Realize that a lot of things have to happen for this scenario to occur. It’s narrow, sure. But it’s certainly possible. It’s a reason I say “little, if any” impact—this is the scenario where it could change, but it requires a lot to align.
Undoubtedly, test-takers are understandably worried and anxious about any change in information about the bar exam, or any even potential inequities. Law deans will no doubt use this to highlight the incompetence of the Bar and call for an overhaul, perhaps a temporary reduction of the cut score to account for these inadequacies. (What the right solution is, I don’t know. Whether scoring changes come remains to be seen.)
But for the vast majority of law students, the leak should not affect them at all. I hope this gives a small comfort to the thousands of test-takers ahead of Tuesday’s test—you have worked very hard for many long hours, and it is that that will overwhelmingly determine your performance. Hang in there.
I have been lightly updating this post for clarity.
UPDATE, 7-28: Joan Howarth and Rob Anderson have helpfully pointed out that scores might actually increase.
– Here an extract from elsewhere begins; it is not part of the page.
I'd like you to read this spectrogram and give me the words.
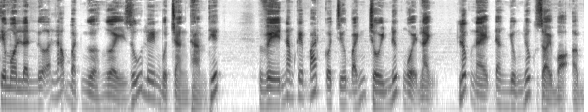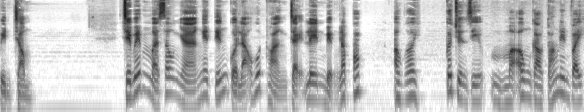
thì một lần nữa lão bật ngửa người rú lên một tràng thảm thiết. Vì năm cái bát có chứa bánh trôi nước nguội lạnh, lúc này đang nhung nhúc dòi bọ ở bên trong. Chị bếp mà sau nhà nghe tiếng của lão hốt hoảng chạy lên miệng lắp bắp. Ông ơi, có chuyện gì mà ông gào toáng lên vậy?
By eliminating some subjects, test-takers can now focus on the MBE all the more, too. If that increases MBE scores on Wednesday, then it lifts essay scores that are scaled to those MBE scores, and the overall pass rate could rise. Again, it may be marginal in these last few hours, but it remains possible.
UPDATE, 7-29: I’ve received some thoughtful emails about impact that the disclose may have that I didn’t consider (or didn’t adequately consider) in this post—the mental impact on subgroups, the effect on accommodated test-takers or non-native English speakers, the number of test-takers who have digitally “shut down” and may not learn of this information, and so on. It’s true that all these could have an impact in a way that wouldn’t be reflected in equating and scaling. And these are things very difficult to identify after the fact. Of course, a death in the family or a virus contracted shortly before the exam could have a similar impact—except, of course, (1) this affects all test-takers, and (2) it’s caused by an error from the bar. I appreciate people carefully thinking through the potential effects.